"Firstly, although an improvement in the arts of agriculture may raise the return which land generally affords to any given amount of capital and labour; and although the capital and labour already applied to any piece of land may have been so inadequate for the development of its full powers that some further expenditure on it even with the existing arts of agriculture would give a more than proportionate return; yet these conditions are rare in an old country; and except when they are present, the application of increased capital and labour to land will add a less than proportionate amount to the produce raised unless there be meanwhile an increase in the skill of the individual cultivator. Secondly, whatever may be the future developments of the arts of agriculture, a continual increase in the application of capital and labour to land must ultimately result in a diminution of the extra produce which can be" obtained by a given extra amount of capital and labour.

"Making use of a term suggested by James Mill, we may regard the capital and labour applied to land as consisting of equal successive doses. The return to the first doses may perhaps be small, and a greater number of doses may get a larger proportionate return; the return to successive doses may even in exceptional cases, alternately rise and fall. But our Law states that sooner or later (it being always supposed that there is meanwhile no change in the arts of cultivation) a point will be reached after which all further doses will obtain a less proportionate return than the preceding doses."

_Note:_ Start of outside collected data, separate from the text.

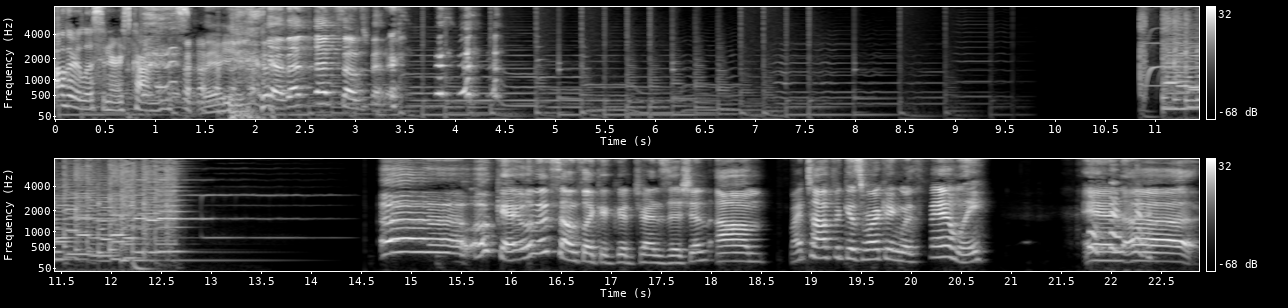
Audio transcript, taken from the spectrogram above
other listeners' comments. There you. yeah, that that sounds better. sounds like a good transition. Um, my topic is working with family, and uh,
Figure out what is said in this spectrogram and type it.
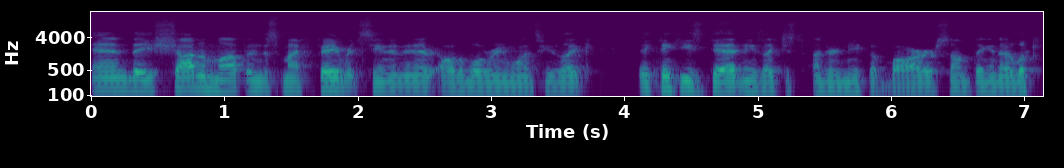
and they shot him up. And this is my favorite scene in every- all the Wolverine ones. He's like, they think he's dead, and he's like just underneath a bar or something. And they're looking.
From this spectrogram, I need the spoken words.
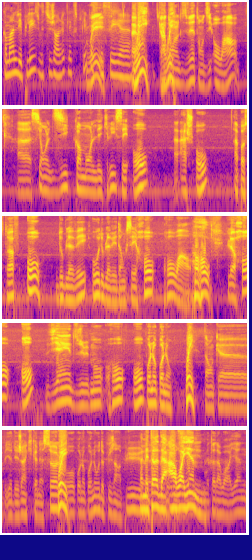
comment l'épeler. Veux-tu, Jean-Luc, l'expliquer? Oui. euh, Ben, oui, Quand ah oui. on le dit vite, on dit oh wow. Euh, si on le dit comme on l'écrit, c'est O, H-O, apostrophe O, W-O-W. Donc, c'est Ho Ho Wow. Ho ho. Le Ho Ho vient du mot Ho Ho Pono Pono. Oui. Donc, euh, il y a des gens qui connaissent ça, Oui. le Ho'oponopono de plus en plus. La méthode Euh, hawaïenne. Une méthode hawaïenne.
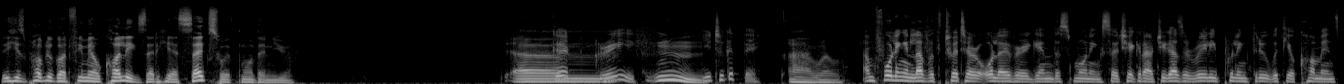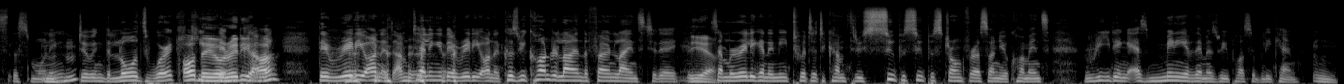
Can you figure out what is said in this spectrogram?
He's probably got female colleagues that he has sex with more than you. Um, Good grief. Mm. You took it there. Ah, well. I'm falling in love with Twitter all over again this morning. So check it out. You guys are really pulling through with your comments this morning, mm-hmm. doing the Lord's work. Oh, Keep they already coming. are? They're really on it. I'm telling you, they're really on it because we can't rely on the phone lines today. Yeah. So I'm really going to need Twitter to come through super, super strong for us on your comments, reading as many of them as we possibly can. Mm.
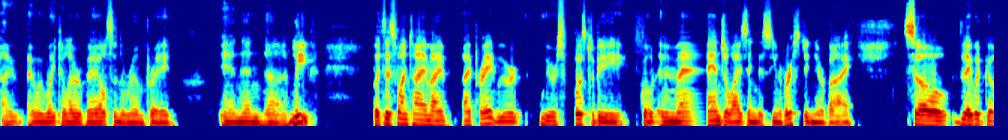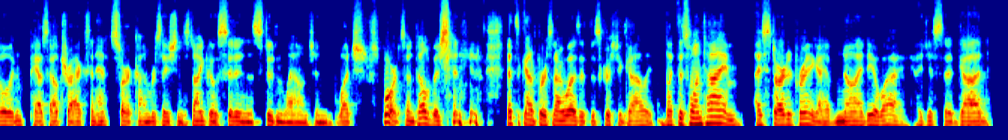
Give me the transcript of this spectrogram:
I, I would wait till everybody else in the room prayed, and then uh, leave. But this one time, I I prayed. We were we were supposed to be quote evangelizing this university nearby, so they would go and pass out tracts and have start conversations. And I'd go sit in the student lounge and watch sports on television. you know, that's the kind of person I was at this Christian college. But this one time, I started praying. I have no idea why. I just said, God,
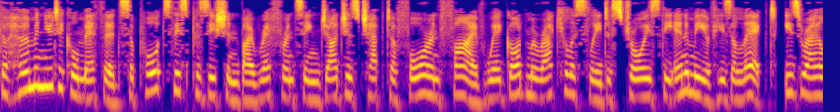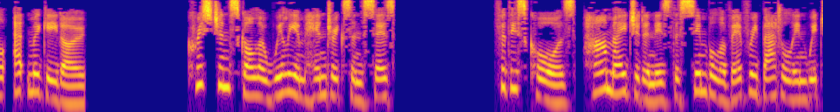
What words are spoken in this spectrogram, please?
The hermeneutical method supports this position by referencing Judges chapter 4 and 5 where God miraculously destroys the enemy of his elect, Israel, at Megiddo. Christian scholar William Hendriksen says, For this cause, Ha-Magedon is the symbol of every battle in which,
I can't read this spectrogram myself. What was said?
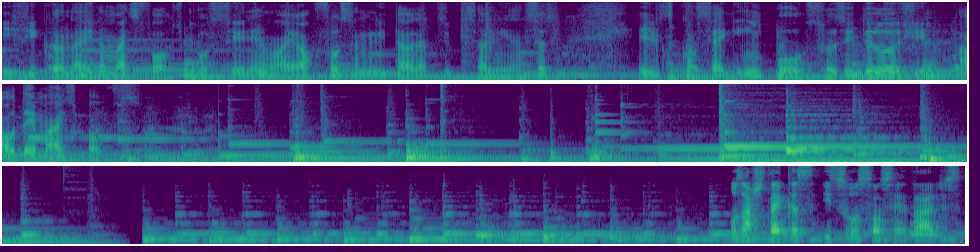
e ficando ainda mais fortes por serem a maior força militar da Tríplice Aliança, eles conseguem impor suas ideologias aos demais povos. Os astecas e suas sociedades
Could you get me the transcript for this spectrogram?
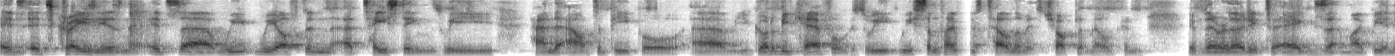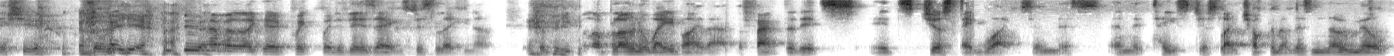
It's it's crazy, isn't it? It's uh, we we often at tastings we hand it out to people. Um, you've got to be careful because we we sometimes tell them it's chocolate milk, and if they're allergic to eggs, that might be an issue. so we, yeah. we do have a, like a quick, but it is eggs, just to let you know. But people are blown away by that. The fact that it's it's just egg whites in this, and it tastes just like chocolate milk. There's no milk,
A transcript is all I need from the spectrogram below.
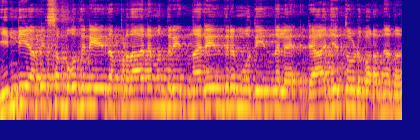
ഇന്ത്യ അഭിസംബോധന ചെയ്ത പ്രധാനമന്ത്രി നരേന്ദ്രമോദി ഇന്നലെ രാജ്യത്തോട് പറഞ്ഞത്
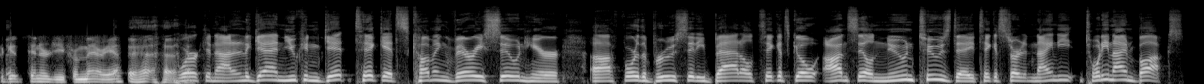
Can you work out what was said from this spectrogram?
a good synergy from there. Yeah, working on it. And again, you can get tickets coming very soon here uh, for the Brew City Battle. Tickets go on sale noon Tuesday. Tickets start at 90, 29 bucks.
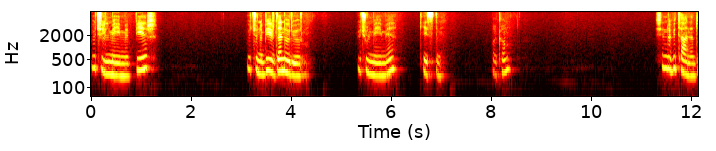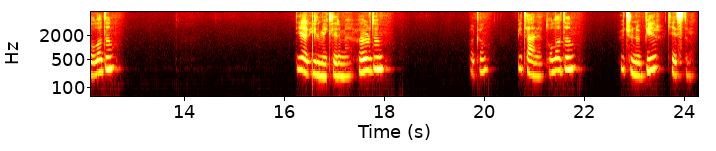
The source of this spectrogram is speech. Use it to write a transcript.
Üç ilmeğimi bir, üçünü birden örüyorum. Üç ilmeğimi kestim. Bakın. Şimdi bir tane doladım. Diğer ilmeklerimi ördüm. Bakın. Bir tane doladım. Üçünü bir kestim.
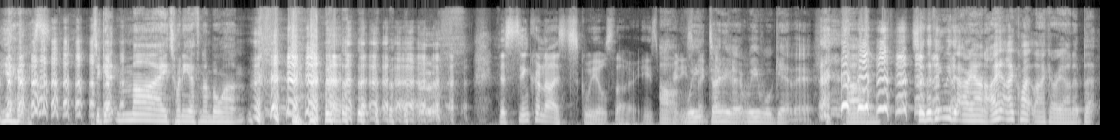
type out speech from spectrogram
Yes. to get my 20th number one. the synchronized squeals, though, is Oh, pretty we don't even, we will get there. Um, so the thing with Ariana, I, I quite like Ariana, but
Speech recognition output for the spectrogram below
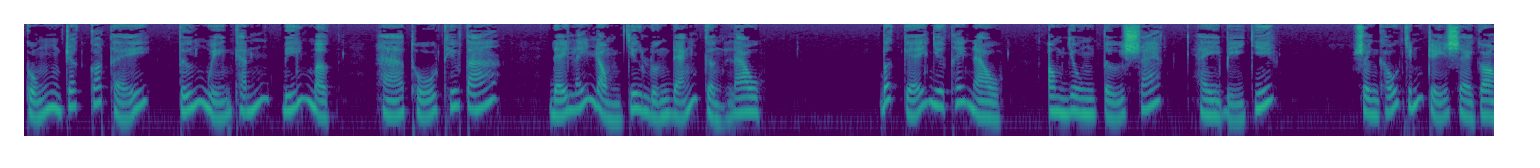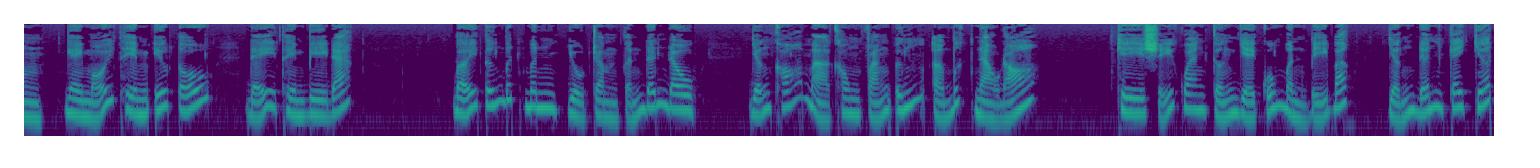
Cũng rất có thể tướng Nguyễn Khánh bí mật hạ thủ thiếu tá để lấy lòng dư luận đảng Cần Lao. Bất kể như thế nào, ông Nhung tự sát hay bị giết, sân khấu chính trị Sài Gòn ngày mỗi thêm yếu tố để thêm bi đát. Bởi tướng Bích Minh dù trầm tĩnh đến đâu, vẫn khó mà không phản ứng ở mức nào đó. Khi sĩ quan cận vệ của mình bị bắt, dẫn đến cái chết.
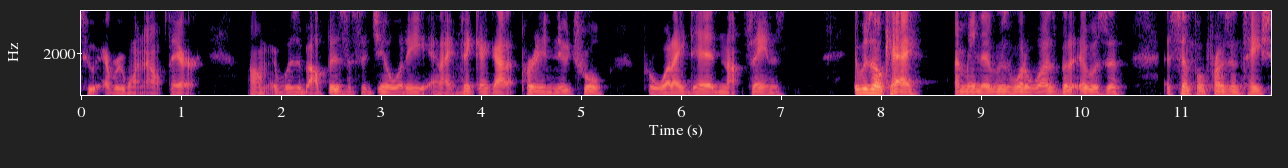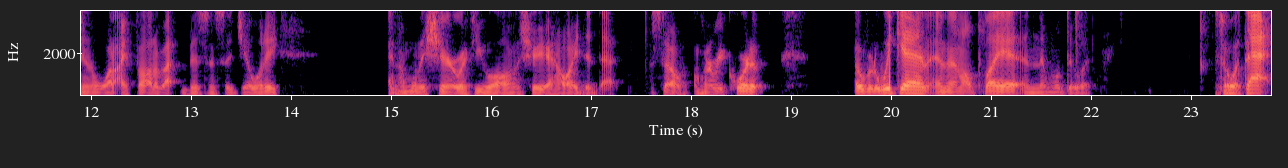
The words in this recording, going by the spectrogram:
to everyone out there. Um, it was about business agility, and I think I got it pretty neutral for what I did. Not saying it was okay. I mean, it was what it was, but it was a, a simple presentation of what I thought about business agility. And I'm going to share it with you all and show you how I did that. So I'm going to record it over the weekend and then I'll play it and then we'll do it. So with that,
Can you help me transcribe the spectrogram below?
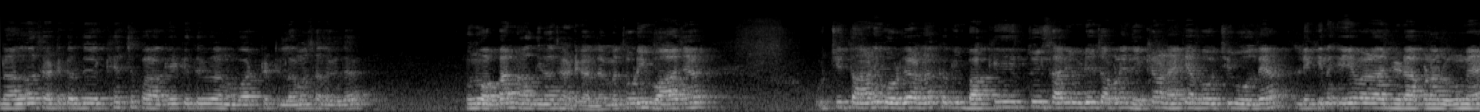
ਨਾਲ ਨਾਲ ਸੈੱਟ ਕਰਦੇ ਹੋਏ ਖਿੱਚ ਪਾ ਕੇ ਕਿਤੇ ਵੀ ਤੁਹਾਨੂੰ ਵੱਟ ਢਿੱਲਾ ਮਸਾ ਲੱਗਦਾ ਉਹਨੂੰ ਆਪਾਂ ਨਾਲ ਦੀ ਨਾਲ ਸੈੱਟ ਕਰ ਲਿਆ। ਮੈਂ ਥੋੜੀ ਆਵਾਜ਼ ਉੱਚੀ ਤਾਂ ਨਹੀਂ ਬੋਲ ਰਿਹਾ ਹੋਣਾ ਕਿਉਂਕਿ ਬਾਕੀ ਤੁਸੀਂ ਸਾਰੀ ਵੀਡੀਓ 'ਚ ਆਪਣੇ ਦੇਖਿਆ ਹੋਣਾ ਕਿ ਆਪਾਂ ਉੱਚੀ ਬੋਲਦੇ ਆ ਲੇਕਿਨ ਇਹ ਵਾਲਾ ਜਿਹੜਾ ਆਪਣਾ ਰੂਮ ਹੈ,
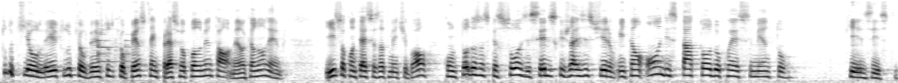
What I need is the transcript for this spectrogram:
Tudo que eu leio, tudo que eu vejo, tudo que eu penso está impresso no meu plano mental, mesmo que eu não lembre. E isso acontece exatamente igual com todas as pessoas e seres que já existiram. Então, onde está todo o conhecimento que existe?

Thus, whilst its operation may be stayed temporarily by improved processes of agriculture, the Law is rigorous. Indeed, in all civilised countries it is active; progress in the arts of production weakens, does not suspend, its activity. Wherever land has exchange value the Law of Diminishing Return operates. There could not be such exchange value if there were an ample supply of first-class land in point of fertility and situation, just as air cannot possess exchange value because of its illimitable abundance.